Task statement: Please set down, with no changes, every line of the material below from the one containing "Fill in the" through the end. Skip the pictures.

★ ★ ★ ★ ★ ★ ★

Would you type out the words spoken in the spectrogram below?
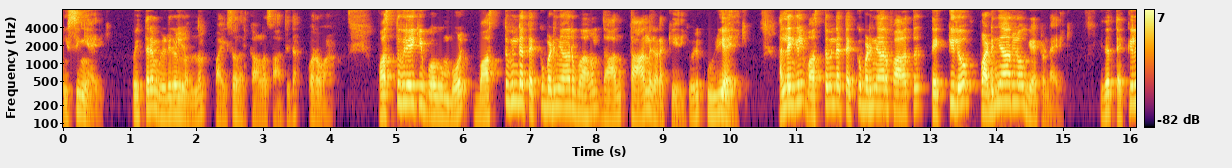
മിസ്സിങ് ആയിരിക്കും. അപ്പോൾ ഇത്തരം വീടുകളിലൊന്നും പൈസ നിൽക്കാനുള്ള സാധ്യത കുറവാണ്. വസ്തുവിലേക്ക് പോകുമ്പോൾ വസ്തുവിന്റെ തെക്ക് പടിഞ്ഞാറ് ഭാഗം താന്ന് കിടക്കുകയായിരിക്കും ഒരു കുഴിയായിരിക്കും. അല്ലെങ്കിൽ വസ്തുവിന്റെ തെക്ക് പടിഞ്ഞാറ് ഭാഗത്ത് തെക്കിലോ പടിഞ്ഞാറിലോ ഗേറ്റ് ഉണ്ടായിരിക്കും. ഇത് തെക്കിൽ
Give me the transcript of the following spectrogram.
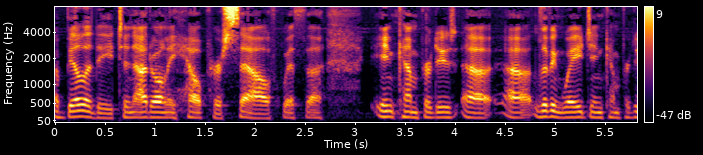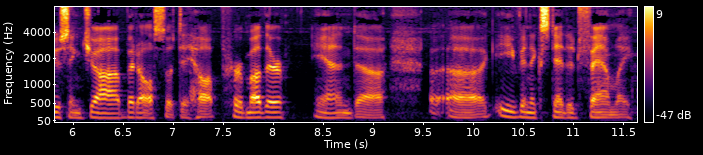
ability to not only help herself with uh, income produce uh, uh, living wage income producing job, but also to help her mother and uh, uh, even extended family.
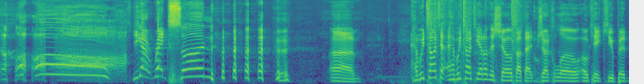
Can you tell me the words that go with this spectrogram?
Oh! You got wrecked, son. um, have we talked? To, have we talked yet on the show about that Juggalo OK Cupid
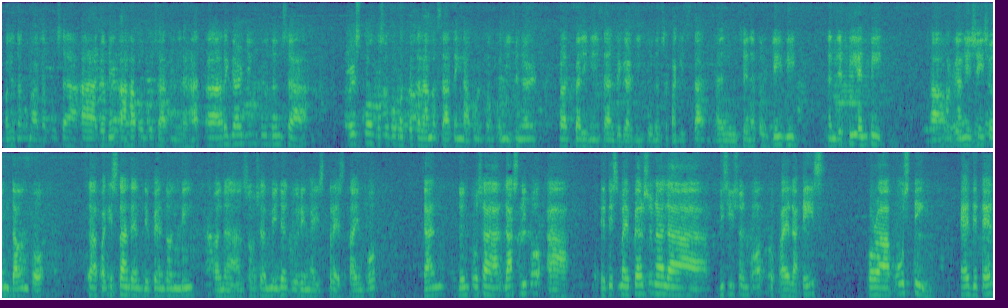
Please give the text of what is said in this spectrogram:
Magandang umaga po sa uh, gabi kahapon po sa ating lahat. Ah, regarding po dun sa First po, gusto ko magpasalamat sa ating napuntong Commissioner Brad Kalinisan regarding po dun sa Pakistan and Senator JB and the PNP ah, organization down po sa Pakistan and depend on me on ah, social media during my stress time po. Yan, dun po sa lastly po, ah, it is my personal ah, decision po to file a case for ah, posting edited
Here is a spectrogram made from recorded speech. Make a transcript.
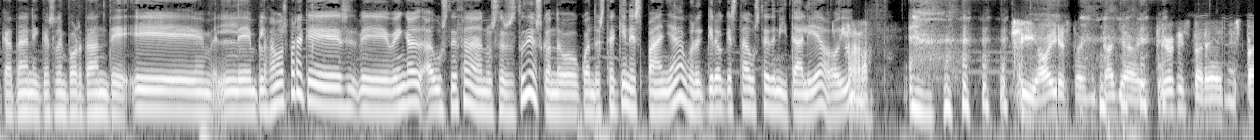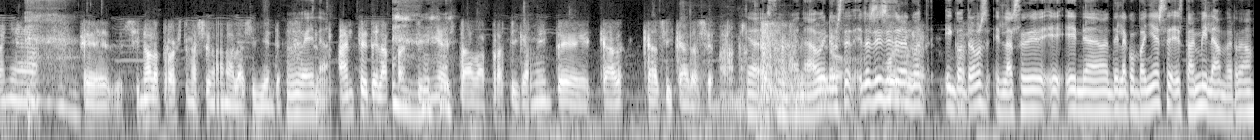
Catani, que es lo importante. le emplazamos para que venga usted a nuestros estudios cuando, cuando esté aquí en España, porque creo que está usted en Italia hoy. Ah. Sí, hoy estoy en Italia. Creo que estaré en España, eh, si no la próxima semana, la siguiente. Antes de la pandemia estaba prácticamente casi cada semana. Cada semana. Bueno, usted, no sé si lo encontramos en la sede de la compañía, está en Milán, ¿verdad?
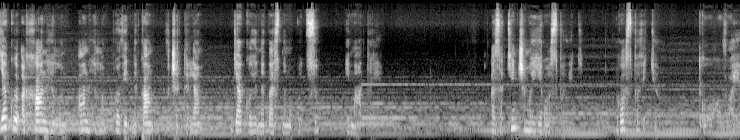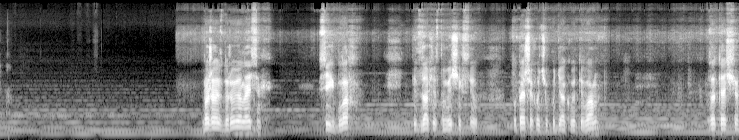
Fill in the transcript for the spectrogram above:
Дякую архангелам, ангелам, провідникам, вчителям, дякую Небесному Отцю і Матері. А закінчимо її розповідь розповіддю другого воїна. Бажаю здоров'я Лесі, всіх благ під захистом вищих сил. По-перше, хочу подякувати вам за те, що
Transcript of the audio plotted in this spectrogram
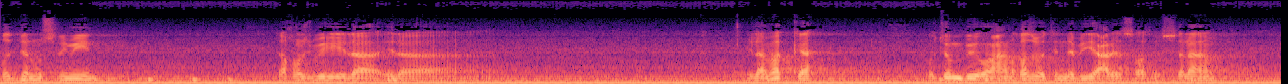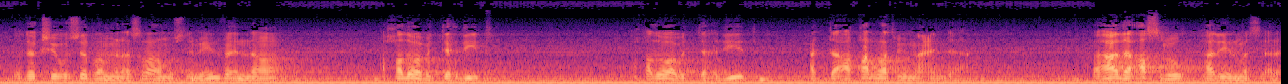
ضد المسلمين تخرج به إلى إلى إلى مكة وتنبئ عن غزوة النبي عليه الصلاة والسلام وتكشف سرا من أسرار المسلمين فإنها أخذوها بالتهديد. أخذوها بالتهديد حتى أقرت بما عندها. فهذا أصل هذه المسألة.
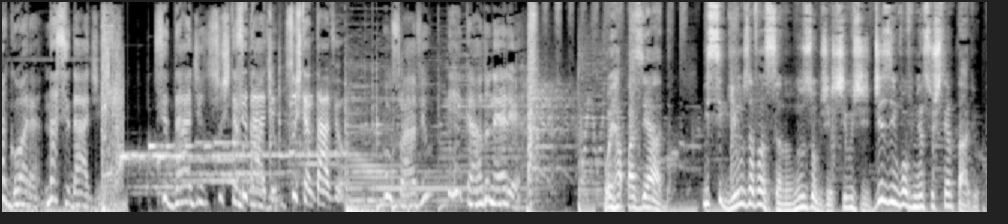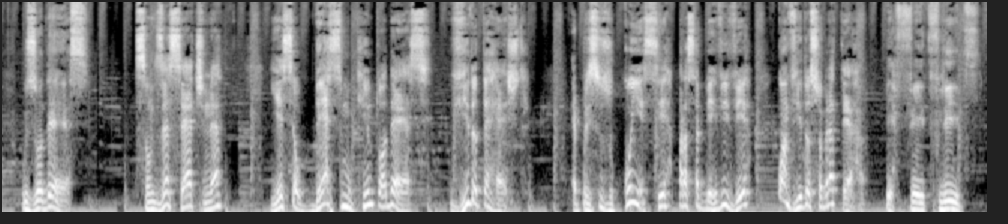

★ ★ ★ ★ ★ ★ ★

Response below:
Fill in the transcript for the spectrogram above:
Дякую архангелам, ангелам, провідникам, вчителям, дякую Небесному Отцю і Матері. А закінчимо її розповідь розповіддю другого воїна. Бажаю здоров'я Лесі, всіх благ під захистом вищих сил. По-перше, хочу подякувати вам за те, що
Transcript of the audio plotted in this spectrogram
ضد المسلمين تخرج به إلى إلى إلى مكة وتنبئ عن غزوة النبي عليه الصلاة والسلام وتكشف سرا من أسرار المسلمين فإنها أخذوها بالتهديد. أخذوها بالتهديد حتى أقرت بما عندها. فهذا أصل هذه المسألة.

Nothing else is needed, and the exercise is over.